# WHAT NEEDS TO BE DONE
Without any pictures, print the lines below from the one that has "Teacher's note: huruf" through the one that has "Judge each description", exactly and nothing else.
»»
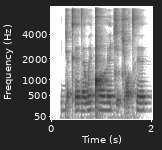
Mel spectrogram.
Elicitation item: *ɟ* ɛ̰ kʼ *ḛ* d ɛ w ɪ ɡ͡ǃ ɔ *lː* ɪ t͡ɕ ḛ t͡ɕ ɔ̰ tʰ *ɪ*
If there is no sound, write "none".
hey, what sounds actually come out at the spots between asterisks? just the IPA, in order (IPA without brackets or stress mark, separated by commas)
ɟ, e, lː, ɪ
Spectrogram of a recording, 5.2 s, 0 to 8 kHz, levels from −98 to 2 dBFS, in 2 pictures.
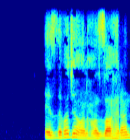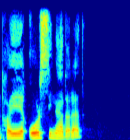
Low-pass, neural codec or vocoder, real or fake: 7.2 kHz; none; real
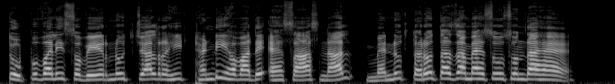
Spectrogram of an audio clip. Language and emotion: Punjabi, happy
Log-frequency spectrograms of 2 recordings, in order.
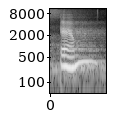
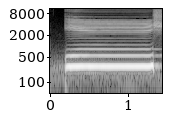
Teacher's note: huruf mim bukan huruf ba di sini Hurufnya huruf wau maka mim sukun kita bunyikan dengan jelas m tanpa harus menahannya insyakartum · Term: izhar syafawi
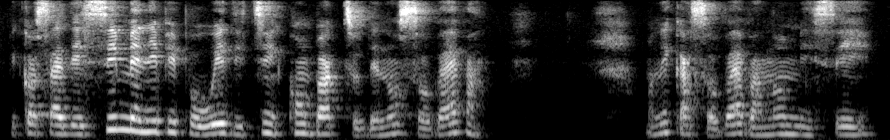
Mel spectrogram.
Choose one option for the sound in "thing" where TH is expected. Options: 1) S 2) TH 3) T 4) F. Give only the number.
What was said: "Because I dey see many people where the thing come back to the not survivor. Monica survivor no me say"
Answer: 3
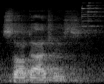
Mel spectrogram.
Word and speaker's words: saudades: And the word is called saudades. So if it's 3 syllables, if you don't mind accompanying me. First one is saw. Saw. Da. Da. Geez. Saudades.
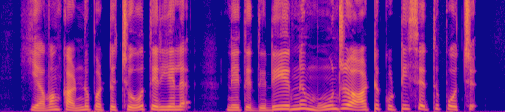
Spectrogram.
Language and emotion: Tamil, sad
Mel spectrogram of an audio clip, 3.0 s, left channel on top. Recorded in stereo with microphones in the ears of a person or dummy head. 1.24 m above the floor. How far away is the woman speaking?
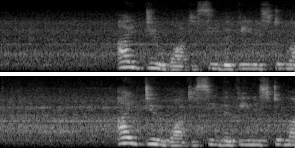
About 1.9 m.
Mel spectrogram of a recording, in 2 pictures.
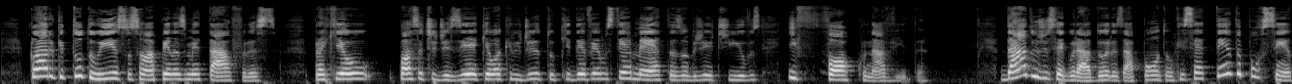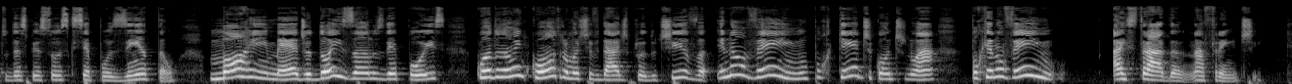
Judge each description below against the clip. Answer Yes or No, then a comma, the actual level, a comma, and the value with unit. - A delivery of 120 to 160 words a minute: Yes, average, 145 wpm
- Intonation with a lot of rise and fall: Yes, wide, 5.9 semitones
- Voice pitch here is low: No, high, 245 Hz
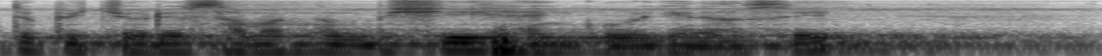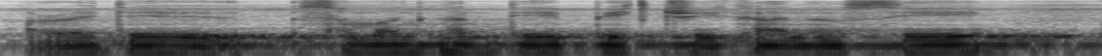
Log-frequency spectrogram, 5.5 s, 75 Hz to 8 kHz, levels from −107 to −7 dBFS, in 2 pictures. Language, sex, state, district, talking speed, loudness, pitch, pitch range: Nagamese, male, Nagaland, Dimapur, 185 wpm, -19 LUFS, 95 Hz, 90-100 Hz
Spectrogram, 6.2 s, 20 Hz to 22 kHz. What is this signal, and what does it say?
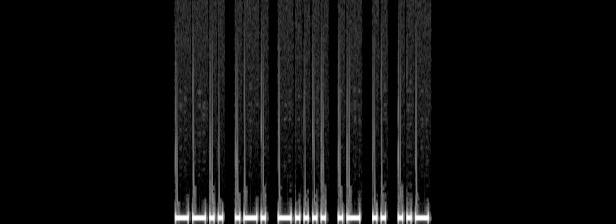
Morse code, heard as a keyed tone, about 28 wpm, 700 Hz. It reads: ZR6AIU
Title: DXCC-100 Call Signs - 6 Characters - 28wpm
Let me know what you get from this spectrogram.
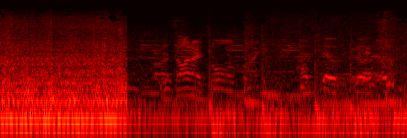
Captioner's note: worker chatter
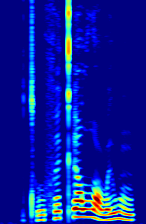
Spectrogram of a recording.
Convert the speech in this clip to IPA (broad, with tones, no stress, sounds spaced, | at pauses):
tʼ u˩ f ɛ˥ kʼ ɛ˥ l ðˤ ə˩ w ɨ˥ w ũ˩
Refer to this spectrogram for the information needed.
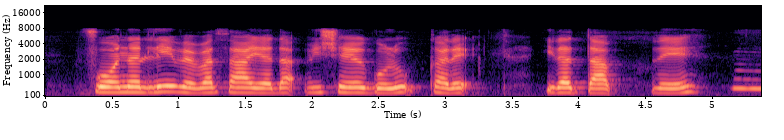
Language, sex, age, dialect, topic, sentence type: Kannada, female, 18-24, Dharwad Kannada, agriculture, question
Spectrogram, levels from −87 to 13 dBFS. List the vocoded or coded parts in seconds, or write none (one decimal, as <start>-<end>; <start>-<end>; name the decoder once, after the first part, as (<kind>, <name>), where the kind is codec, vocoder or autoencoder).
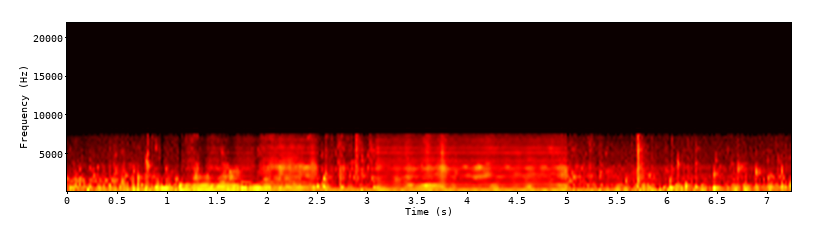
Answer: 1.2-2.5 (vocoder, HiFi-GAN); 3.1-5.0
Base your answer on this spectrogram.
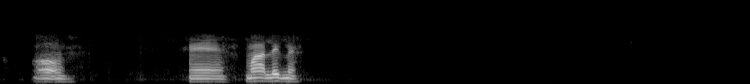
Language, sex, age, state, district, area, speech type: Santali, male, 18-30, Jharkhand, East Singhbhum, rural, conversation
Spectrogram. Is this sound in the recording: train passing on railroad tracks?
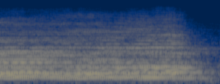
yes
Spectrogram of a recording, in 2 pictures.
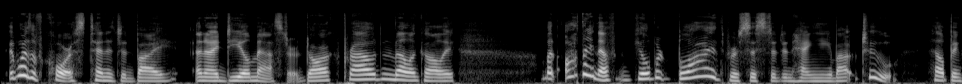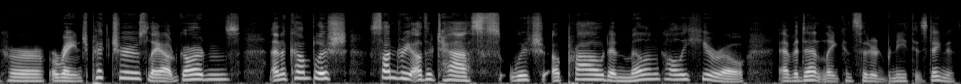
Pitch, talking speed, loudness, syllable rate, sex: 200 Hz, 145 wpm, -19 LUFS, 5.2 syllables/s, female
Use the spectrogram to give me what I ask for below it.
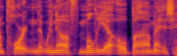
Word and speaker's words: Malia: Malia.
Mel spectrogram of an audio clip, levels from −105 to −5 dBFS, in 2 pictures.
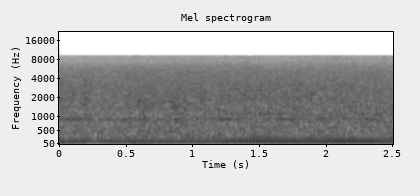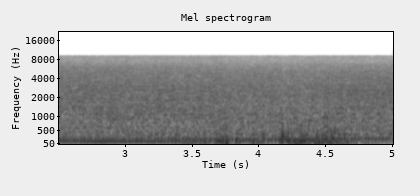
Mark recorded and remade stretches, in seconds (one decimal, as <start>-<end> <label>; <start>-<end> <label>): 0.0-1.0 remade; 1.0-2.6 recorded; 2.6-5.0 remade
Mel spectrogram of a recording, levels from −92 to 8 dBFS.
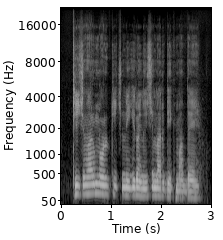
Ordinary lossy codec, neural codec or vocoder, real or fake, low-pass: none; codec, 44.1 kHz, 1.7 kbps, Pupu-Codec; fake; none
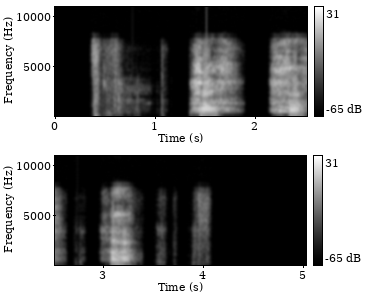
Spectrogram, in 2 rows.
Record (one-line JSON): {"exhalation_length": "5.0 s", "exhalation_amplitude": 27855, "exhalation_signal_mean_std_ratio": 0.33, "survey_phase": "beta (2021-08-13 to 2022-03-07)", "age": "65+", "gender": "Male", "wearing_mask": "No", "symptom_none": true, "smoker_status": "Ex-smoker", "respiratory_condition_asthma": false, "respiratory_condition_other": false, "recruitment_source": "REACT", "submission_delay": "1 day", "covid_test_result": "Negative", "covid_test_method": "RT-qPCR"}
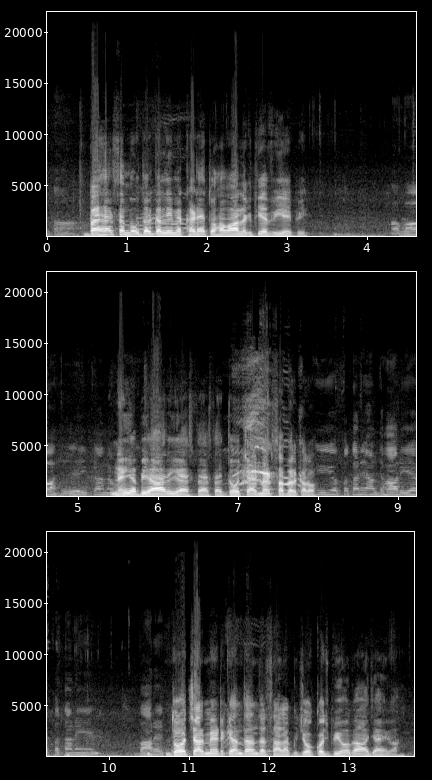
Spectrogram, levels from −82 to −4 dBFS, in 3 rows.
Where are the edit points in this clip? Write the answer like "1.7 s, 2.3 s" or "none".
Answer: none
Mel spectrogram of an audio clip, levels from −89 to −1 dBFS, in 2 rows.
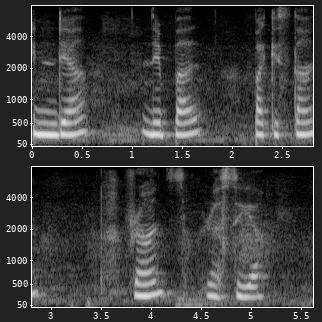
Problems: continuous background conversations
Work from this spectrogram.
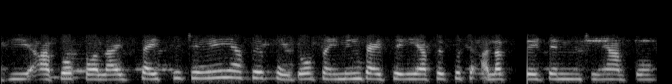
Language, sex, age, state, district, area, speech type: Hindi, female, 18-30, Madhya Pradesh, Chhindwara, urban, conversation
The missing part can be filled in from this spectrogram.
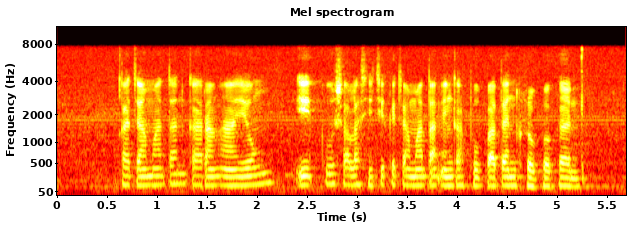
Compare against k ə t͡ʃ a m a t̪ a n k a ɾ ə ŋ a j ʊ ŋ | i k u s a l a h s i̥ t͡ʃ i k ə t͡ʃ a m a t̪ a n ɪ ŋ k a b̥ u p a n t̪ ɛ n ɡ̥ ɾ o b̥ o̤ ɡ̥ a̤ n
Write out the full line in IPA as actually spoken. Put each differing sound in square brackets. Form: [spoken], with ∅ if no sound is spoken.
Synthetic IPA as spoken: k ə t͡ʃ a m a t̪ a n k a ɾ [a] ŋ a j ʊ ŋ | i k u s a l a h s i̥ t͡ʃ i k ə t͡ʃ a m a t̪ a n ɪ ŋ k a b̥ u p a [∅] t̪ ɛ n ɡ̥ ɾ o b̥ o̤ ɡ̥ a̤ n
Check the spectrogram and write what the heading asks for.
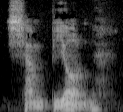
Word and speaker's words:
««
# RESULT OF THE EXERCISE
Teacher's note: huruf mim bukan huruf ba di sini Hurufnya huruf wau maka mim sukun kita bunyikan dengan jelas m tanpa harus menahannya insyakartum · Term: izhar syafawi
Mel spectrogram.
Choose one option for the sound in "thing" where TH is expected. Options: 1) S 2) TH 3) T 4) F. Give only the number.
What was said: "Because I dey see many people where the thing come back to the not survivor. Monica survivor no me say"
Answer: 3
Mel spectrogram.
Word and speaker's words: saudades: And the word is called saudades. So if it's 3 syllables, if you don't mind accompanying me. First one is saw. Saw. Da. Da. Geez. Saudades.
Spectrogram.
Language and emotion: Tamil, sad
Mel spectrogram of an audio clip, 3.0 s, left channel on top. Recorded in stereo with microphones in the ears of a person or dummy head. 1.24 m above the floor. How far away is the woman speaking?
About 1.9 m.
Mel spectrogram of a recording, in 2 pictures.
Judge each description below against the clip. Answer Yes or No, then a comma, the actual level, a comma, and the value with unit. - A delivery of 120 to 160 words a minute: Yes, average, 145 wpm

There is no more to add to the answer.